When your school’s culture is based on trusting relationships, students will feel safe enough to come to you when they feel something is not right. They may not know the reason why they feel uncomfortable, but they will know when they don’t feel good or safe. And they will come and ask you for help. When that happens, you will know that your efforts to support their mental health are working. And you will have a deep responsibility to listen to them and address their concerns in a way that respects both the students and the staff member involved.
In Chapter 4 of my upcoming book I talk about having a trusted adult, but also about the skill building of resilience. In my list of resources, you will find The Poverty Problem by Horacio Sanchez. I was blessed to have several messaged conversations with him after the release of his book.
“Promoting a perception of a positive relationship with an adult at school establishes the one universal protective factor found in people who overcame risk in their lives—the belief that an adult outside the family cared about them.”—pg.145, Chapter 10 of The Poverty Problem
Over the years so much research has went into the how, what, when and why for teaching and learning. We have seen our educational system fail to meet the expected levels many times and rally to see achievements. The many factors to consider when our children enter our classrooms is enormous. It can be overwhelming for all of us, but knowing we need to address the needs in our educational system should be a priority for everyone.
Abraham Maslow's "Hierarchy of Needs" is a significant framework for understanding human needs, ranging from the most basic to the advanced. It emphasizes that people must satisfy their basic needs before moving to higher-level ones. However, it's not necessary to fulfill every need entirely to progress. For example, slight hunger doesn't hinder learning, but chronic hunger is a significant issue.
Maslow's hierarchy comprises physiological, safety, love and belonging, esteem, and self-actualization needs. They can be divided into deficiency needs (which worsen with time) and growth needs. Deficiency needs become more motivating as they intensify, like extreme hunger driving anyone to eat anything. Self-actualization, however, is intrinsic and not characterized by lack.
Throughout life and even within a day, individuals can move up and down the pyramid. External factors like hunger or social incidents can disrupt this progression. In the context of addressing such issues, Chapter 10 of "The Poverty Problem" focuses on building resiliency by promoting protective factors and reinforcing behavior with dopamine, a key element in forming new habits. The amygdala's values of safety, love, and success play a crucial role in emotional responses. The "Two Rules Philosophy" aligns with Maslow's theory, emphasizing feeling good and safe, which are essential for addressing challenges and promoting lifelong success.

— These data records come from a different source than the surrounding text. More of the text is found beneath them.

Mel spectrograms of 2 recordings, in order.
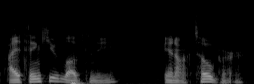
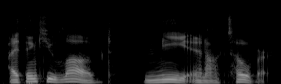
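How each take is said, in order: First: A break falls after 'me', before 'in October'. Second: A break falls after 'loved', before 'me'. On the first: The loving took place in October. "I think you loved me in the time that was October" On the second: The one loved was the October version of me. "Me in October as one noun, one object"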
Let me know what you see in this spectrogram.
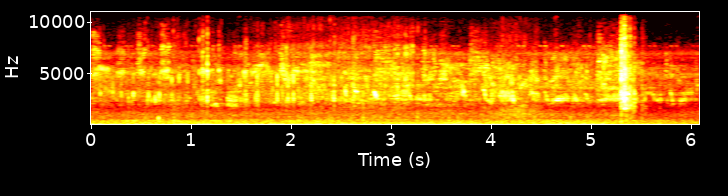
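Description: Many small birds chirping continuously, with one short sharp click about five seconds in, the loudest sound.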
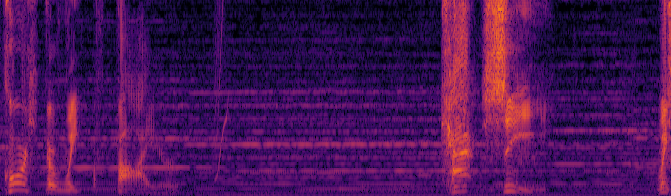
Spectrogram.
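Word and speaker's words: Cait Sith: Cat C. We say Kate Civ, but it's Cat C if you want to pronounce it properly, because it's Gaelic.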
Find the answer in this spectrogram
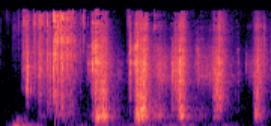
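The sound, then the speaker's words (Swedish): Crunchy bites of large ridged, chanterelle-flavoured potato chips being chewed, with a run of loud, crackly crunch bursts repeating in an uneven rhythm and no talking over them. “Stora räfflade. Ser typ ut som grillchips. Så att det är stort chips. Ja, men jag älskar stora chips.”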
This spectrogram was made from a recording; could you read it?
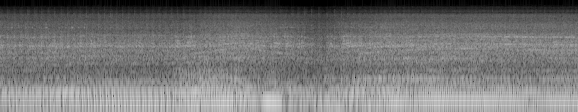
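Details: Ford Turbo Coupe parts car, first start after fuel added, integrated control module jumped and ignition switch replaced: loud uneven running with lumpy wavering low note; rough running, likely misfire, a wire on the wrong cylinder noted.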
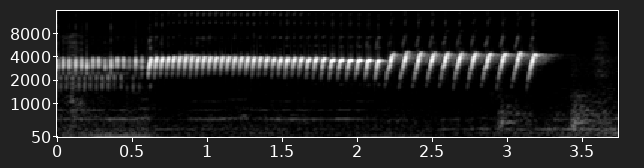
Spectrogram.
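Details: Long rolling canary song meant to coax young canaries into singing: a steady rapid buzzy trill held for about two seconds, then slowing into distinct rising pulsed notes before fading.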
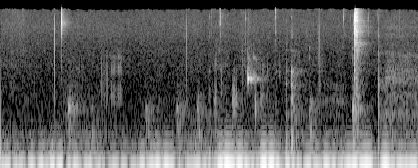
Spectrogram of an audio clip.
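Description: Watercolour brush working wet paint on paper and in the paint tin: small soft wet dabs and strokes, with a few sharp clicks.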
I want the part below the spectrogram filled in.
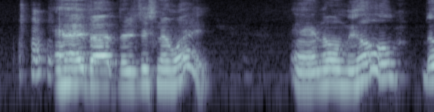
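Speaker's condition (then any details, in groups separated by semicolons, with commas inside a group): Cerebral palsy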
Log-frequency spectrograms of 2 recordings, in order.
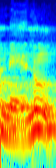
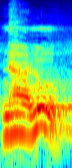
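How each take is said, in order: First: The first vowel is a mid 'e' sound. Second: The first vowel is an open 'aa' sound. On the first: This is how the dialect speakers say it. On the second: This is the standard form of the word.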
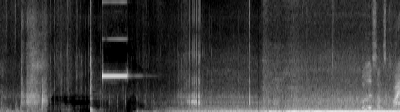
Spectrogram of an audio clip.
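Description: A skid steer loader on a farm starts up, its engine rising from quiet clicks and a short beep to a steady, loud low rumble over the second half, with brief voices early on.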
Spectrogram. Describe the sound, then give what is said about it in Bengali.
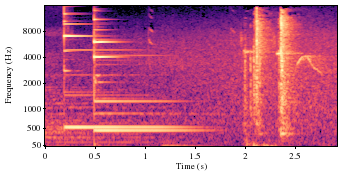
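A two-note electronic doorbell chime rings at the door of a residential building, a bright ding then a lower dong, both ringing on and decaying slowly before softer noises follow. “সেখানে গিয়ে দরজায় bell বাজাতে একজন বৃদ্ধ পরিচারক এসে দরজা খুলে দিল”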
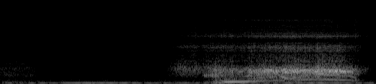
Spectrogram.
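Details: Real recording of a person snoring in their sleep, shared as snoring ASMR: one long, rough, rattling inspiratory snore, with quiet room noise before and after; ordinary sleep snoring.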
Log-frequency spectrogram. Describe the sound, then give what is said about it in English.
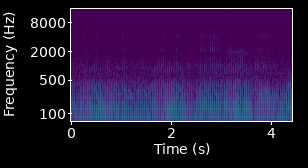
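A cat purring: a soft, steady, rhythmic rumble that pulses with each breath. It is faint and continuous, with no other sounds. “I love that you can hear him purring, for those of you that are commenting on that.”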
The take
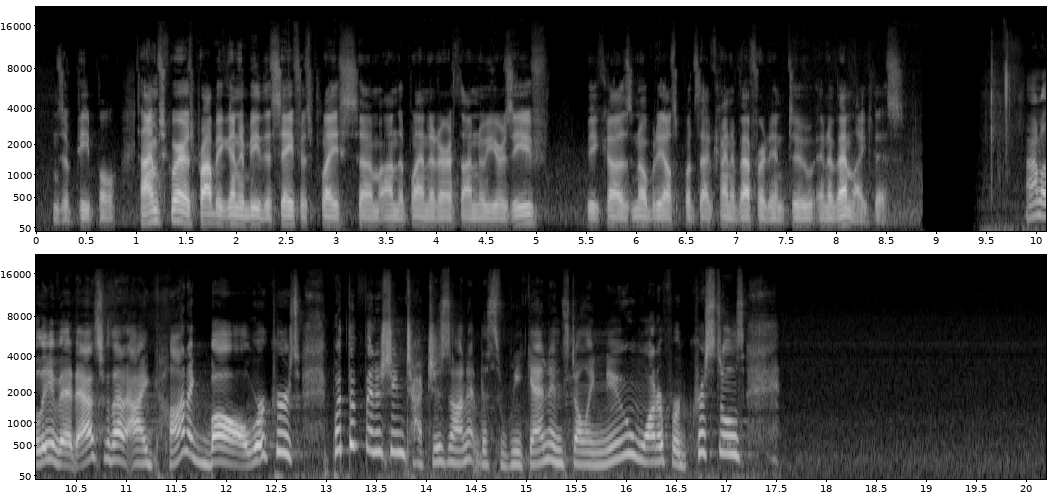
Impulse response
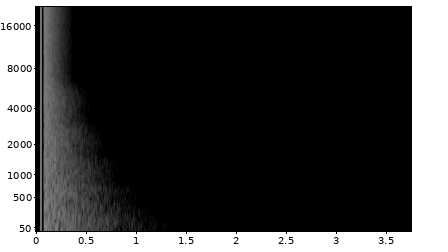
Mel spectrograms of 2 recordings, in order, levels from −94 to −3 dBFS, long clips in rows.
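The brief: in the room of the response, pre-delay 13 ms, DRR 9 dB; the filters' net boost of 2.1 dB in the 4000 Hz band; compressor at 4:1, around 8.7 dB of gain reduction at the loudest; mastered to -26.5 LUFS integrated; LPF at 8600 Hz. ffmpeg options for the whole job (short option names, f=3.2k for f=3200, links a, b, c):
-filter_complex "[0:a]lowpass=8.6k,equalizer=f=4k:t=o:g=3,acompressor=threshold=-32dB:ratio=4,asplit=2[a][b];[1:a]atrim=start_sample=2205,adelay=13[c];[b][c]afir=irnorm=-1:irlink=0,volume=-13.5dB[d];[a][d]amix=inputs=2:normalize=0,volume=10.5dB"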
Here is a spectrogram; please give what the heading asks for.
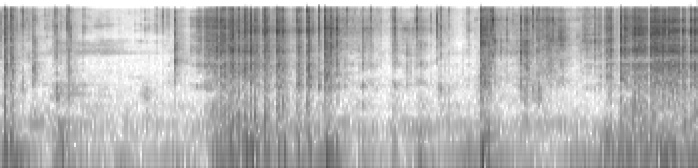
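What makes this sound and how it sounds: A utility knife blade repeatedly cuts and scrapes crunchy chips from a green, solid bar of dry soap held in the palm. Bright, dry crunching and scraping bursts come at an irregular pace, with short sharp cracks between them. The sound grows denser and louder toward the end.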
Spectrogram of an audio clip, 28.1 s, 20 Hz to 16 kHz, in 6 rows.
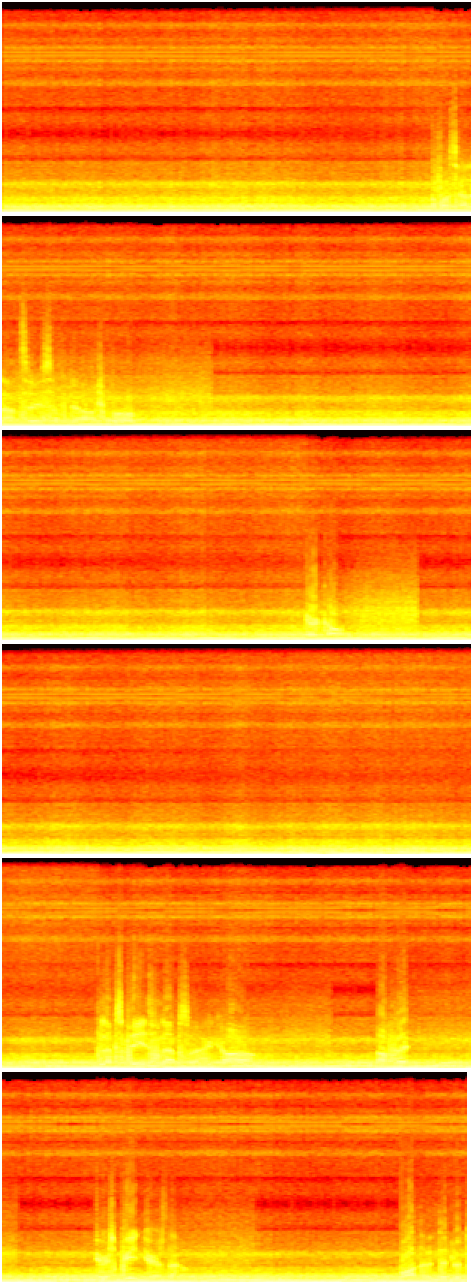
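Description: Cessna 310Q's twin six-cylinder piston engines and propellers heard inside the cockpit, a loud, steady, deep drone at even power during the approach. Short snatches of voice come through a few times.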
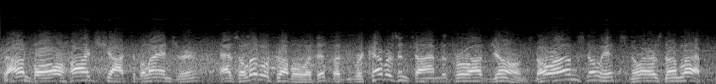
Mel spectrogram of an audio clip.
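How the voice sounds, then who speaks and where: High-voiced radio baseball announcer. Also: male voice, expressive. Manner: brisk, matter-of-fact calling of plays. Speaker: play-by-play announcer. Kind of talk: live radio baseball commentary. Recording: tinny, hissy 1969 radio broadcast.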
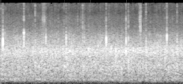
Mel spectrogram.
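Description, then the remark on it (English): Steady applause from an audience for kids who came up front, a dense wash of many hands clapping at once with scattered sharper claps standing out, sustained at an even level throughout. “Let's give these guys a round of applause for being brave to come up here.”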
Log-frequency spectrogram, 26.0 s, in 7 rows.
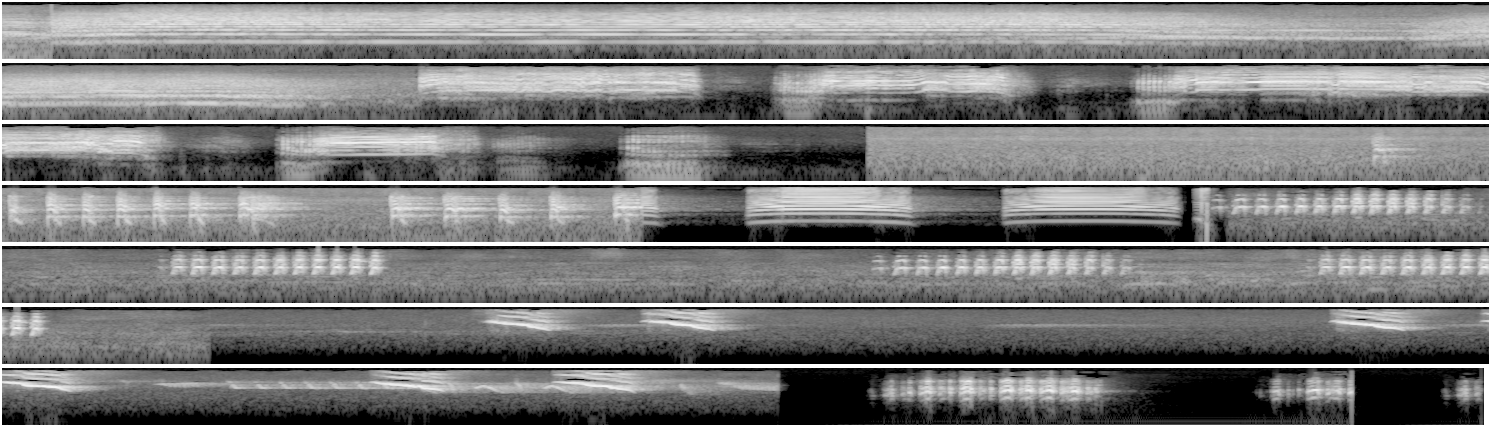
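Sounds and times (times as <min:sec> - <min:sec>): elephant trumpeting: 0:00.0 - 0:08.7.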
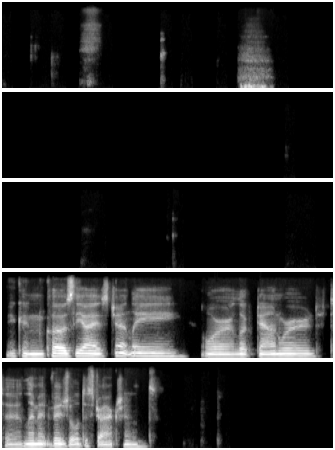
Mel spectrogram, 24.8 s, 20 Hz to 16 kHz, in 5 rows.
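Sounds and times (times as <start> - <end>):
deep breaths: 3.6 - 4.1
speech: 15.0 - 22.2.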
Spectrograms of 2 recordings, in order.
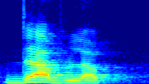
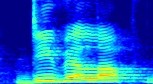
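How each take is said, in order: First: Develop as "dev-lup", slowly; slow wrong pronunciation. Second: Develop as "di-vel-up", slow, higher and louder; slow correct pronunciation. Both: Shown as a demonstration. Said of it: "not develop".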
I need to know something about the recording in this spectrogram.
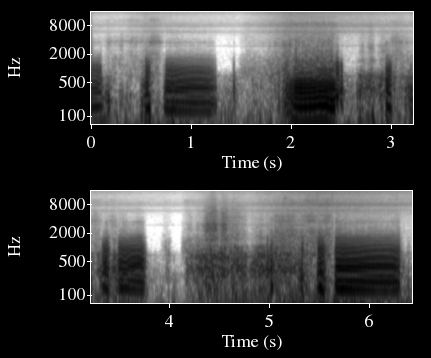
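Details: Sleeping pug Chip snores in deep, droning, horn-like tones, each drawn-out breath lasting about half a second, broken by short snuffling gaps and softer rasping between them.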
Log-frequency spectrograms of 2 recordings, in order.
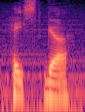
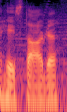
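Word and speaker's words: Hastega: even though I know it's not odd its haste guy but I've always pronounced that haste auger and then that should be the end of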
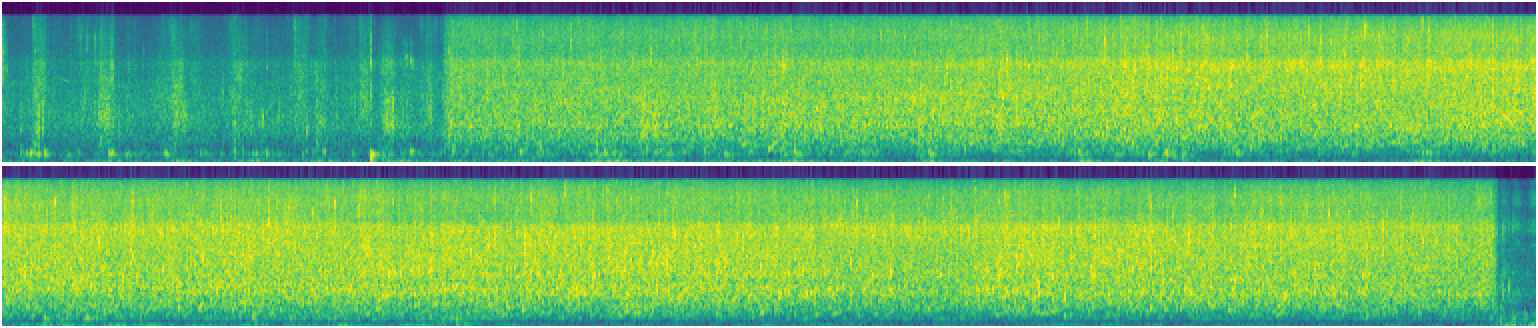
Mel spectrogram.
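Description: Footsteps on a dirt trail for about three seconds, then a shallow, rocky mountain stream rushing over stones: a steady wash of running water.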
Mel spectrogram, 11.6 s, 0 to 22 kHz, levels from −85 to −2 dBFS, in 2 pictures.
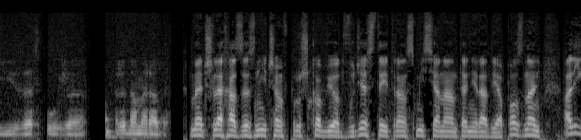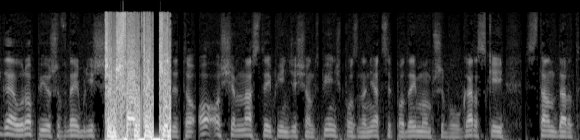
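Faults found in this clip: Very loud, harsh distortion from 6.87 to 7.52 s, quiet parts as loud as peaks. Likely signed and unsigned mixed up in 8-bit sample decoding: top bit flipped, each zero crossing jumps full range.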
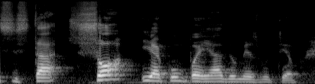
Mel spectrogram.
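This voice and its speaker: In a very clean recording with a silent background, this man has a dark, mellow tone. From Rio Grande do Sul, Brazil (Pelotas, Alegrete). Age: 80s+. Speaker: writer. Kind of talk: interview.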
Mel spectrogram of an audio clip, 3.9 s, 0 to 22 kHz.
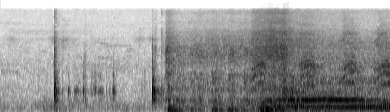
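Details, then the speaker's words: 2013 Toyota Corolla GLI that showed no dash lights with ignition on and the radiator fan running; ignition 2 fuse and red ignition wire suspected, relay or jumper wire as fix. Two clicks, quick crank, catches at once into smooth steady idle; normal start. "माशाल्लाह से गाड़ी start हो गई है।"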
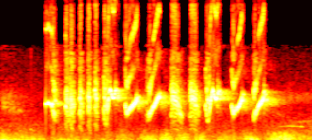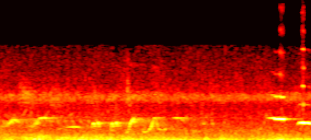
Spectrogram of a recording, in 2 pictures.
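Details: White-rumped shama singing as a lure meant to stir lazy shamas into full song: a loud run of rapid sweeping whistled phrases, then softer scattered whistles trailing off, with a faint steady hiss behind.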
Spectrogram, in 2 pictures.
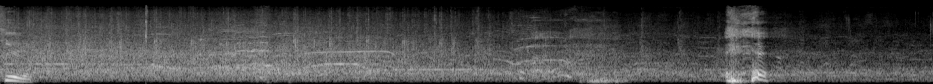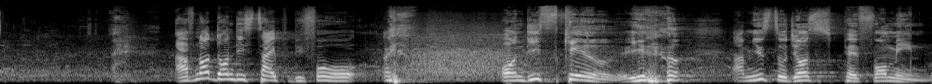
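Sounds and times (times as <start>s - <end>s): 
speech: 0.0s - 0.4s, 7.6s - 7.8s, 11.2s - 13.5s, 14.4s - 18.6s
audience applause: 0.0s - 9.6s
laughter: 4.6s - 11.1s, 13.0s - 17.3s.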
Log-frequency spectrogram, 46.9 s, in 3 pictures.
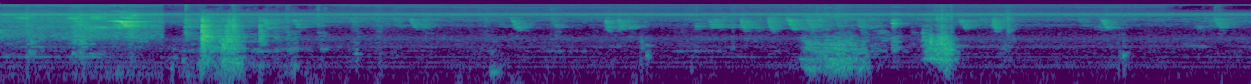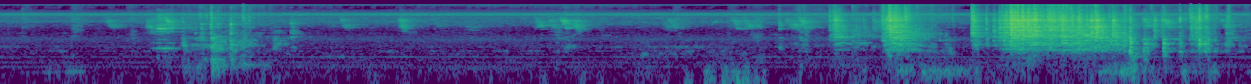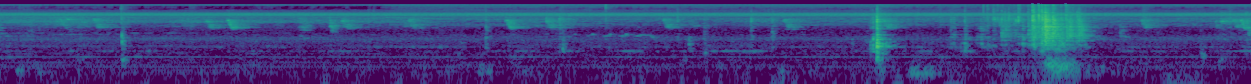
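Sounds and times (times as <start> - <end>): loud metallic rattle: 26.0 - 31.2, 43.6 - 45.1.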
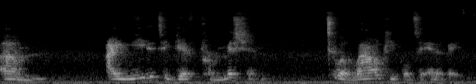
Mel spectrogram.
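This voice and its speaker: His voice carries audible room echo. The man speaks at a fairly quick pace. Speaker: webinar speaker on soft skills. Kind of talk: webinar talk. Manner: fast; casual.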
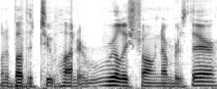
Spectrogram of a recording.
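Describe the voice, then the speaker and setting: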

The Poverty Problem is a book I have read, reviewed, placed in my resources, and continue to utilize. The importance of understanding the need to address the individual needs of students is an essential piece. Reading is a priority; expanding vocabulary and allowing students to learn to engage in regular communication supports the needed growth. Coming from a family who had difficulties with reading, not knowing the vocabulary, and working to understand new things, you realize how important these skills are.
Please check out The Poverty Problem by Horacio Sanchez, you’ll find how Neuroscience teaches us how we are wired. In addition, have support to increase students’ perseverance, confidence, understanding of self and a companion to Two Rules.